    0 Votes

  • 35x35
    Jul, 2010
    Bob
    My daughter is divorced (2009) and lives in Scottsdale, AZ. On June 18, 2010 her ex-husband, who lived in Mesa, AZ, died suddenly and unexpectedly from a heart attack at age 50. She is now seeking guidance with respect to the fiscal ramifications of the death, in particular how to avoid inheriting her ex-husband’s debts. Financial Considerations My daughter’s ex-husband has a considerable amount of credit card debt (est. $35,000) and has no assets other than an automobile that is valued at less than $3000. Her ex-spouse at the time of death was unemployed and has been for most of the past three years. It is likely that he wasn’t making any monthly payments to creditors for at least the past year. My daughter has approximately $20,000 in credit card debt and she owes approximately $15,000 on an automobile loan. She has always made regular, on-time payments on credit card accounts and the car loan, and her credit rating is excellent. Her only financial asset is money that is in her teacher retirement account; she doesn’t own any property. My daughter has been steadily employed since graduating from college in 1992 and she currently works as a special needs teacher in Arizona, earning approximately a gross of $50,000 per annum. Background My daughter was married in Massachusetts in 1998 and moved to Arizona in 2005 so that her ex-husband could find employment. From 2005 to 2007 her ex-husband was employed selling appliances, mainly to homebuilders. He lost his job three years ago as a result of the slowdown in the housing market. My daughter and her ex-husband have maintained separate credit cards and bank accounts since before they were married. That is, her name has never appeared on any of his accounts and his name was never on any of her accounts. In 2008 my daughter and her husband agreed to separate and their divorced was final in 2009. In the divorce decree they mutually agreed to an equal disposition of personal assets and assumption of full responsibility for debts that were in their respective names; meaning each took responsibility for credit card debt in their name. Managing the Estate My daughter’s ex-husband did not have a will. The funeral arrangements and the dissolution of personal items is being handled by the deceased’s brother and the brother is also going to notify all creditors of the death. Community Property We are aware that Arizona is a community property state; we understand what that means, and consequently we are very concerned about how the community property designation complicates matters. In addition, we also understand that the level of joint liability for new debt ceases with the divorce. The big question is, “How can my daughter be protected from her ex-husband’s potential creditors?” Next Steps? It is unclear what protections my daughter might enjoy and how to respond in the event she is chased down by her ex-husband’s creditors. We are looking for guidance and possibly legal assistance to protect my daughter’s resources.

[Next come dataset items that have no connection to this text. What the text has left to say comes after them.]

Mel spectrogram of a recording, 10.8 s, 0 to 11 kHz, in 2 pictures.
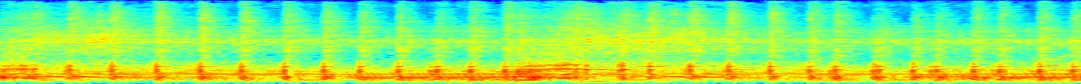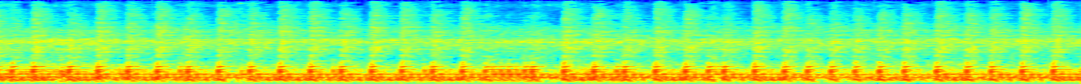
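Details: WSK 125 two-stroke motorcycle, first start after engine rebuild, engine back in frame: crisp regular popping at a steady fast idle, firing evenly without missing or stalling; owner surprised it held idle. Normal idle.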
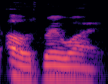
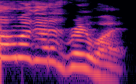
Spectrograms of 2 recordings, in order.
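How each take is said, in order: First: Said in the usual way. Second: High, loud retold amazement; hammed-up high exclamation; excited reaction. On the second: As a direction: act out a startled fan spotting someone. Second, excited take of reaction.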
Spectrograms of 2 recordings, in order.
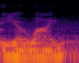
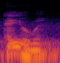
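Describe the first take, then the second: First: The name does not begin with 'ay'. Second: The name begins with an 'ay' sound. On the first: The speaker calls it wrong. "it's not Eowyn" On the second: The speaker calls it right. "It's pronounced like A"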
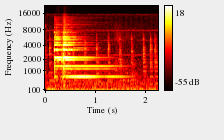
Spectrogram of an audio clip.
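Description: Notification-bell chime sound effect from a subscribe-button animation: a single struck chime that rings and fades away over about a second and a half.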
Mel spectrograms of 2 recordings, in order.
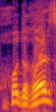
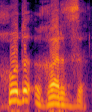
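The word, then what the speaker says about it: ख़ुदग़र्ज़: Film का नाम है खुद गर्ज। देखिए, इसका उच्चारण ठीक से करिए, खुद गर्ज, खुद गर्ज नहीं। अगर आप इसको हिंदी में लिखें तो ख के नीचे भी डॉट आएगा, ग के नीचे भी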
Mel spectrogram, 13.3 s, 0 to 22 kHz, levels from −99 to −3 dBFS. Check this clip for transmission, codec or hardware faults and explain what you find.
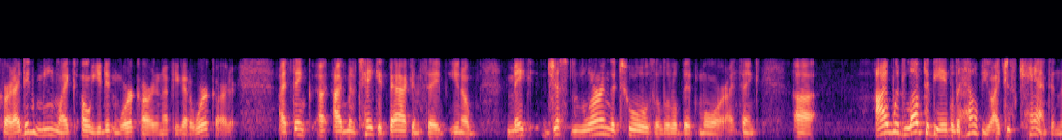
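One fault is present: the speech has passed through the iLBC codec for the whole clip. The band is narrow, running from about 300 Hz to 3.7 kHz, with nothing above 3.8 kHz. iLBC codes each 30 ms frame's excitation on its own, without drawing on the frame before. That frame length and the coarseness fit the 13.33 kbps mode. The codec damage is plainly audible. The voice stays clear but sounds rough and slightly synthetic, and it lacks any airy top end.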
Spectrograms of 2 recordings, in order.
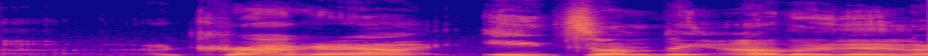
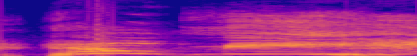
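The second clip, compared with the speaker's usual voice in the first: high, laughing mock shout; the hyena at the river's edge, laughing high shout; hyena crying for help; 3 dB louder than usual. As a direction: yell it up high like a drowning animal, half laughing. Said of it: "you can tell it's like".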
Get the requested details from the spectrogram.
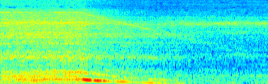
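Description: A hand dryer blows loudly, then winds down with a falling whine.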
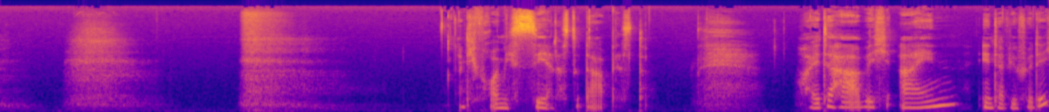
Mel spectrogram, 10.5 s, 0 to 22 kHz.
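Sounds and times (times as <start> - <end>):
slow deep breath: 0.0 - 1.7, 2.4 - 3.8, 6.9 - 7.7
speech: 4.9 - 6.5, 8.1 - 10.4.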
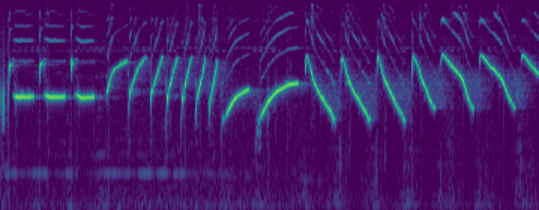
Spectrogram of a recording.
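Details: Lure song of a canary, sung to stimulate other canaries: level held whistles, a quick run of short rising notes, then bold slow looping sweeps climbing and falling, loud and clear.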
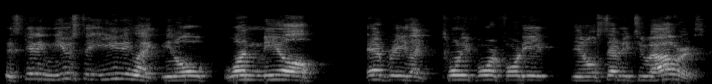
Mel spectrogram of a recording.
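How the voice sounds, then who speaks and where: Casting: young male diet coach, blunt profane ranter, high voice, echoey room, distant mic. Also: fairly even intonation, normal speed, fairly bright tone. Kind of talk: livestream rant.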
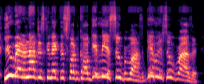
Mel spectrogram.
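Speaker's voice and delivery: high, nearly crying demand; desperate yell. Retold or imitated. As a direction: beg and yell at once. Caller yelling, near tears.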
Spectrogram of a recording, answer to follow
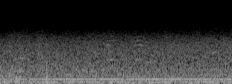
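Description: Steady outdoor background noise: an even rush, likely wind and surf, with a low steady hum running underneath.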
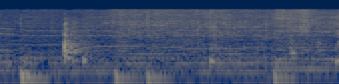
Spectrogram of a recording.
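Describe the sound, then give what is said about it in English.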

Can you please give me a preliminary prognosis and answer the primary questions, "What liability does my daughter have for debts of her ex-spouse, who is now deceased and how can she protect her assets from her ex-husband’s creditors?"
    3 Votes